Try it:
Reproduce the listing below word for word and exclude any picture.
#### Extracted data
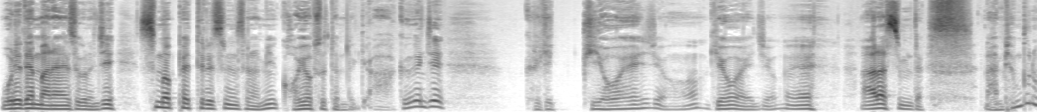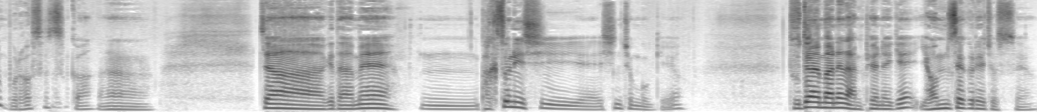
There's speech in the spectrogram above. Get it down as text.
오래된 만화에서 그런지 스머페트를 쓰는 사람이 거의 없었답니다. 아, 그건 이제 그렇게 귀여워야죠. 귀여워야죠. 예. 알았습니다. 남편분은 뭐라고 썼을까? 아. 자, 그 다음에, 음, 박선희 씨의 신청곡이에요. 두 달 만에 남편에게 염색을 해줬어요.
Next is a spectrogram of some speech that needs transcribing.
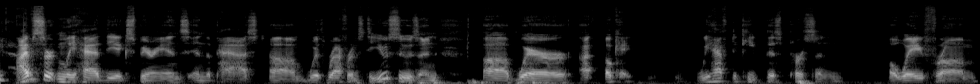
I've certainly had the experience in the past um, with reference to you, Susan, uh, where uh, okay, we have to keep this person away from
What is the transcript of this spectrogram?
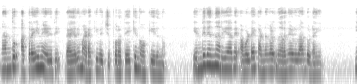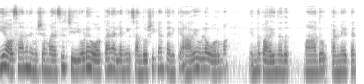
നന്ദു അത്രയും എഴുതി ഡയറി മടക്കി വെച്ച് പുറത്തേക്ക് നോക്കിയിരുന്നു. എന്തിനെന്നറിയാതെ അവളുടെ കണ്ണുകൾ നിറഞ്ഞൊഴുകാൻ തുടങ്ങി. ഈ അവസാന നിമിഷം മനസ്സിൽ ചിരിയോടെ ഓർക്കാൻ അല്ലെങ്കിൽ സന്തോഷിക്കാൻ തനിക്ക് ആകെയുള്ള ഓർമ്മ എന്ന് പറയുന്നത് മാധു കണ്ണേട്ടൻ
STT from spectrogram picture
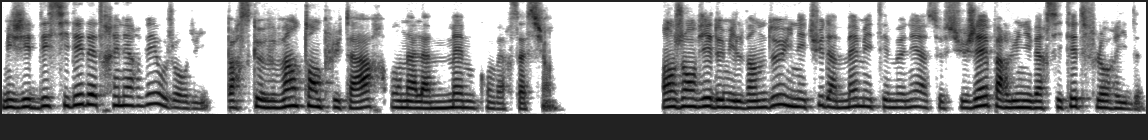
mais j'ai décidé d'être énervée aujourd'hui parce que 20 ans plus tard, on a la même conversation. En janvier 2022, une étude a même été menée à ce sujet par l'Université de Floride.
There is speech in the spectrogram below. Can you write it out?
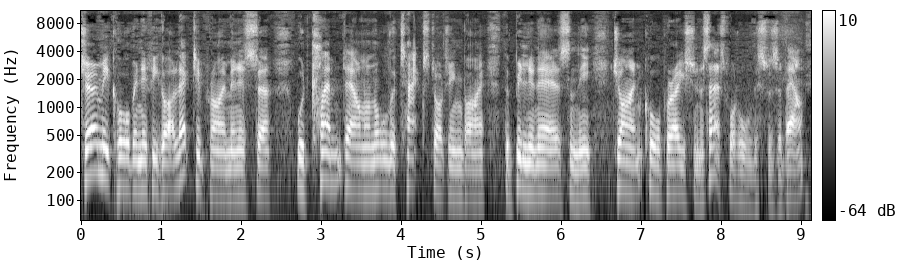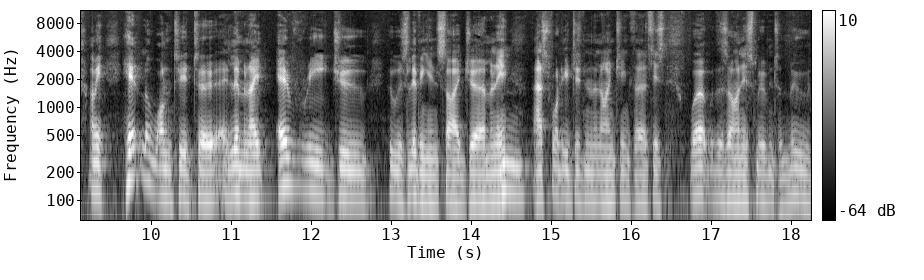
Jeremy Corbyn, if he got elected Prime Minister, would clamp down on all the tax dodging by the billionaires and the giant corporations. That's what all this was about. I mean, Hitler wanted to eliminate every Jew who was living inside Germany. Mm. That's what he did in the 1930s, worked with the Zionist movement to move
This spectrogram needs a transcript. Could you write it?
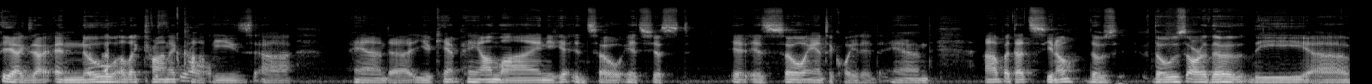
Yeah, exactly. And no electronic copies, uh, and uh, you can't pay online. You get, and so it's just it is so antiquated. And uh, but that's you know those those are the the uh,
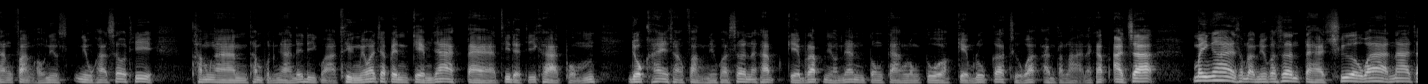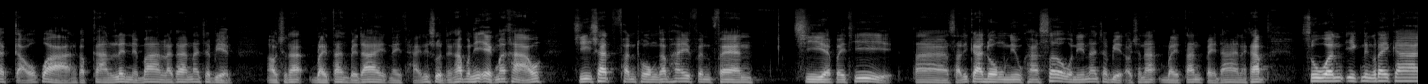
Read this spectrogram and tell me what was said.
ทางฝั่งของนิวคาสเซิลที่ทำงานทำผลงานได้ดีกว่า ถึงแม้ว่าจะเป็นเกมยากแต่ที่เด็ดที่ขาดผมยกให้ทางฝั่งนิวคาสเซิลนะครับ เกมรับเหนียวแน่นตรงกลางลงตัว เกมรุกก็ถือว่าอันตรายนะครับ อาจจะ ไม่ง่ายสำหรับนิวคาสเซิลแต่เชื่อว่าน่าจะเก๋ากว่ากับการเล่นในบ้านแล้วก็น่าจะเบียดเอาชนะไบรตันไปได้ในท้ายที่สุดนะครับ วันนี้เอกมาขาวชี้ชัดฟันธงครับให้แฟนๆเชียร์ไปที่ตาสาริกาดงนิวคาสเซิลวันนี้น่าจะเบียดเอาชนะไบรตันไปได้นะครับ ส่วนอีกหนึ่งรายการ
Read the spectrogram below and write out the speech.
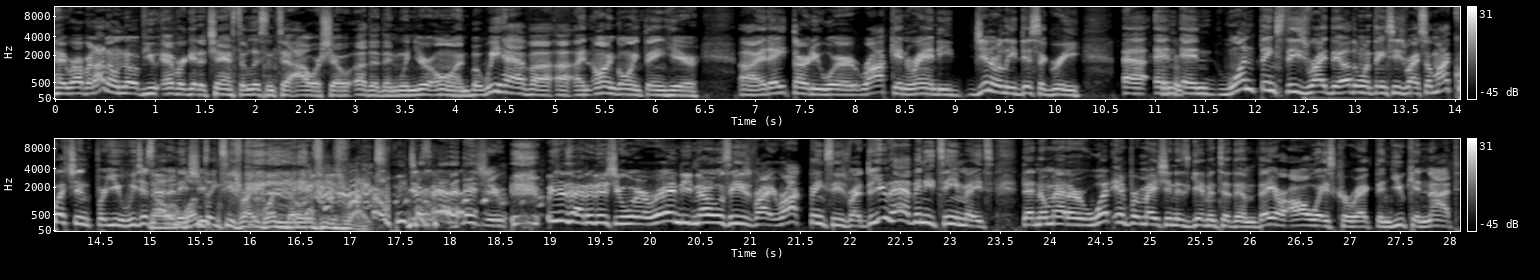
Hey, Robert, I don't know if you ever get a chance to listen to our show other than when you're on, but we have a, a, an ongoing thing here uh, at 8.30 where Rock and Randy generally disagree. Uh, and and one thinks he's right, the other one thinks he's right. So my question for you, we just No, had an one issue. One thinks he's right, one knows he's right. we just had an issue. We just had an issue where Randy knows he's right, Rock thinks he's right. Do you have any teammates that no matter what information is given to them, they are always correct and you cannot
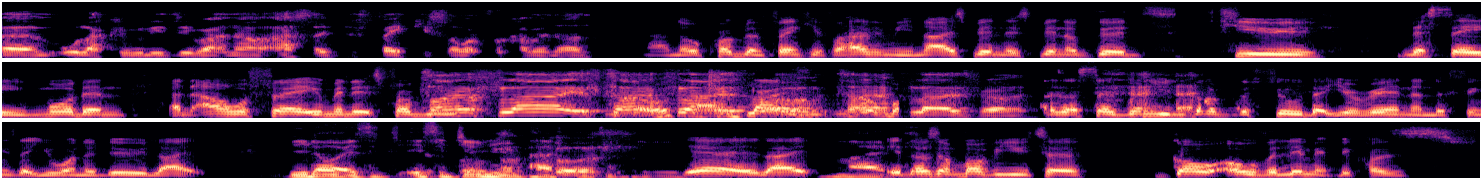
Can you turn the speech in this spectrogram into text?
um, all I can really do right now, I say just thank you so much for coming on. Nah, no problem. Thank you for having me. Now it's been it's been a good few, let's say, more than an hour, thirty minutes probably. Time flies, time No, flies, time bro. flies. Time flies, bro. As I said, when you love the field that you're in and the things that you want to do, like You know, it's a, it's a genuine passion. course. to do. yeah, like Like, it doesn't bother you to go over limit because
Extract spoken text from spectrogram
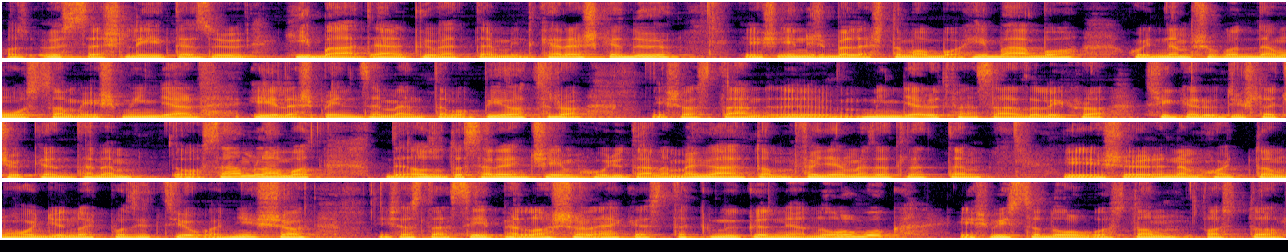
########
Result below:
There's speech in the spectrogram above. Get it down as text.
오래된 만화에서 그런지 스머페트를 쓰는 사람이 거의 없었답니다. 아, 그건 이제 그렇게 귀여워야죠. 귀여워야죠. 예. 알았습니다. 남편분은 뭐라고 썼을까? 아. 자, 그 다음에, 음, 박선희 씨의 신청곡이에요. 두 달 만에 남편에게 염색을 해줬어요.
Next is a spectrogram of some speech that needs transcribing.
I've certainly had the experience in the past um, with reference to you, Susan, uh, where uh, okay, we have to keep this person away from
What is the transcript of this spectrogram?
നന്ദു അത്രയും എഴുതി ഡയറി മടക്കി വെച്ച് പുറത്തേക്ക് നോക്കിയിരുന്നു. എന്തിനെന്നറിയാതെ അവളുടെ കണ്ണുകൾ നിറഞ്ഞൊഴുകാൻ തുടങ്ങി. ഈ അവസാന നിമിഷം മനസ്സിൽ ചിരിയോടെ ഓർക്കാൻ അല്ലെങ്കിൽ സന്തോഷിക്കാൻ തനിക്ക് ആകെയുള്ള ഓർമ്മ എന്ന് പറയുന്നത് മാധു കണ്ണേട്ടൻ
STT from spectrogram picture
mais j'ai décidé d'être énervée aujourd'hui parce que 20 ans plus tard, on a la même conversation. En janvier 2022, une étude a même été menée à ce sujet par l'Université de Floride.
There is speech in the spectrogram below. Can you write it out?
Jeremy Corbyn, if he got elected Prime Minister, would clamp down on all the tax dodging by the billionaires and the giant corporations. That's what all this was about. I mean, Hitler wanted to eliminate every Jew who was living inside Germany. Mm. That's what he did in the 1930s, worked with the Zionist movement to move
This spectrogram needs a transcript. Could you write it?
Yeah, exactly. And no electronic copies, uh, and uh, you can't pay online. You get, and so it's just it is so antiquated. And uh, but that's you know those those are the the uh,
Read this spectrogram and tell me what was said.
ทางฝั่งของนิวคาสเซิลที่ทำงานทำผลงานได้ดีกว่า ถึงแม้ว่าจะเป็นเกมยากแต่ที่เด็ดที่ขาดผมยกให้ทางฝั่งนิวคาสเซิลนะครับ เกมรับเหนียวแน่นตรงกลางลงตัว เกมรุกก็ถือว่าอันตรายนะครับ อาจจะ ไม่ง่ายสำหรับนิวคาสเซิลแต่เชื่อว่าน่าจะเก๋ากว่ากับการเล่นในบ้านแล้วก็น่าจะเบียดเอาชนะไบรตันไปได้ในท้ายที่สุดนะครับ วันนี้เอกมาขาวชี้ชัดฟันธงครับให้แฟนๆเชียร์ไปที่ตาสาริกาดงนิวคาสเซิลวันนี้น่าจะเบียดเอาชนะไบรตันไปได้นะครับ ส่วนอีกหนึ่งรายการ
Read the spectrogram below and write out the speech.
Hey, Robert, I don't know if you ever get a chance to listen to our show other than when you're on, but we have a, a, an ongoing thing here uh, at 8.30 where Rock and Randy generally disagree. Uh, and and one thinks he's right, the other one thinks he's right. So my question for you, we just No, had an one issue. One thinks he's right, one knows he's right. we just had an issue. We just had an issue where Randy knows he's right, Rock thinks he's right. Do you have any teammates that no matter what information is given to them, they are always correct and you cannot
Can you turn the speech in this spectrogram into text?
um, all I can really do right now, I say just thank you so much for coming on. Nah, no problem. Thank you for having me. Now it's been it's been a good few, let's say, more than an hour, thirty minutes probably. Time flies, time No, flies, time bro. flies. Time flies, bro. As I said, when you love the field that you're in and the things that you want to do, like You know, it's a, it's a genuine passion. course. to do. yeah, like Like, it doesn't bother you to go over limit because
Extract spoken text from spectrogram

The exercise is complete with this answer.